Yes, those everyday words may change for different customer groups. As the owner of a non-security-related company, I don’t use “security solution” in everyday convos. But the head of security at a big hotel chain might.
That’s why it’s essential to collect voice-of-customer research on each of your customer groups.
Mistake #2. It’s not instantly obvious why I should care about the letter in my hand.
This is the first contact I’ve had with this company. I didn’t sign up to hear about security solutions or security anything for that matter. I’m a cold lead.
Let’s get nerdy and look at this headline from a stage of awareness perspective:
- Unaware – I don’t know that I have a problem.
- Problem- or Pain-aware – I know I have a problem but not how to solve it.
- Solution-aware – I know there are solutions to my problem, but I don’t know your company is one of them.
- Product-aware – I know your company is a potential solution, but I’m not completely convinced you’re the one I should choose.
- Most aware: I know a lot about your product, and I want it.
(These states were originally introduced by Eugene Schwartz in Breakthrough Advertising.)
Most companies mistakenly put out marketing and sales materials aligned with product-awareness. The problem is…
More often than not, the people they’re trying to reach are in a lower state of awareness — unaware, pain-aware, or solution-aware.
There’s a mismatch in the message you’re leading with and the target customer’s state of mind.
That’s exactly what’s happening with this mailer.
The headline is written for someone who’s more solution-aware (i.e. I know there are solutions to my problem available) or product-aware (i.e. I know your company is one of those solutions)
As the receiver, I’m either unaware (i.e. I’m not aware of a problem) or pain-aware (i.e. I have a problem but I don’t know how to solve it yet). So, the message doesn’t connect with my current state of mind.
“Get the right security solutions” doesn’t speak to something I care about.
The more intriguing message was buried further down inside the letter:
Get a free indoor surveillance camera to help you keep an eye on your business. With a security system and monitoring from Guardian Protection Services, you can manage your security needs from your internet-connected device and even see a live video of your premises with a FREE surveillance camera… (← This is an excerpt from the actual mailer.)

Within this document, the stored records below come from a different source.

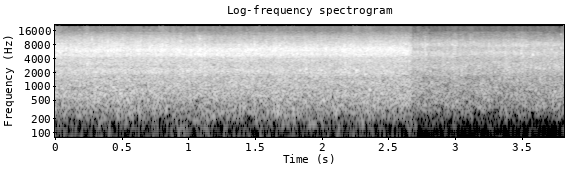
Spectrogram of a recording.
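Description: River rapids rushing in a steady, loud, broadband roar close at hand, with no voices. The rush drops slightly in level near the end.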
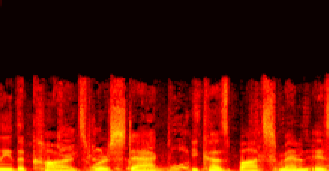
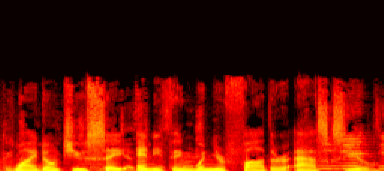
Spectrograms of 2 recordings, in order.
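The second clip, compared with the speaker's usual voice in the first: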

Do you see it — the benefit someone in my stage of awareness might connect with?
Here it is: “… keep an eye on your business.”
If I wanted to make this more relevant, I could write a headline that leads with the pain:

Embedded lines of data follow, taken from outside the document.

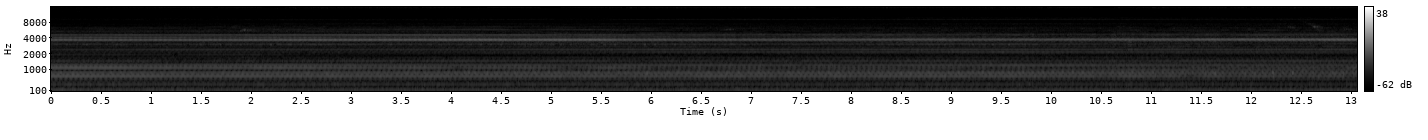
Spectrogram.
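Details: Refrigerator that won't start: steady electrical hum with a high buzzy edge and no start-up; compressor motor stalled, suspected shorted winding or worn motor bushing, fix is compressor replacement.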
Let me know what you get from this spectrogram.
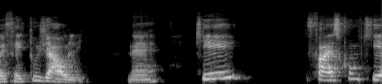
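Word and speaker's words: Joule: da transformação da eletricidade em calor o efeito jaule muito bem Marcelo não é assim que se escreve Jauri né mas é ele mesmo né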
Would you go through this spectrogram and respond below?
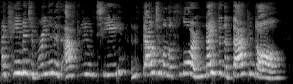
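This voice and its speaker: Woman acting an echoey, shrill, melodramatic housemaid. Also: normal speed, a bit bright, slight background noise. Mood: shaken. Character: excitable household maid, shocked and breathless. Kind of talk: old-time radio drama acting. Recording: echoey, distant, dull recording.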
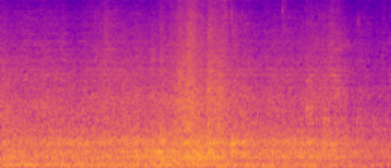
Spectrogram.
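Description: Rajdhani Express train running: a steady rumble of wheels and coaches that swells louder about two to three seconds in and eases off near the end.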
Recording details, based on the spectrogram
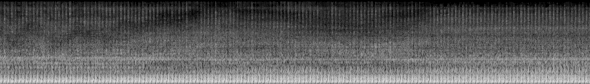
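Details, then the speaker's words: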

Keep an eye on your business while you’re away with live security video you can watch from your smartphone
You could reasonably assume I’d care about protecting my business assets, especially when I’m not on the premises. This headline is way more relevant to me as a business owner.
(Though, in conversion copywriting we’d prefer to have data to support this hypothesis.)
In a short space, we’ve made a bridge between the state of mind I’m in (pain-aware) and where they want me to be (product-aware).
- Pain-aware: Theft is a risk. I worry about my business when I’m not on the premises.
- Solution-aware: I can worry less with live security video I can watch on my smartphone.
- Product-aware: Guardian Protection Service provides this service and gives me a free surveillance camera. (This is discussed in the letter.)
When you tap into a potential buyer’s state of mind, you can write words that are instantly more relevant
… increasing the chances that someone stops and pays attention.
Luckily, gauging a person’s state of awareness is a lot easier to do online than with direct mail (thanks to data and analytics). For example…
- If you’re optimizing a landing page that’s getting a lot of Google search traffic, you can get an idea of the stage of awareness from the keywords sending people to your site.
- If you’re optimizing a landing page tied to a paid traffic campaign, you can get an idea of the stage of awareness from the ad that’s sending you the most visitors.
The success of any piece of marketing also depends on the system it’s embedded in.
That includes considering the state of mind of potential buyers.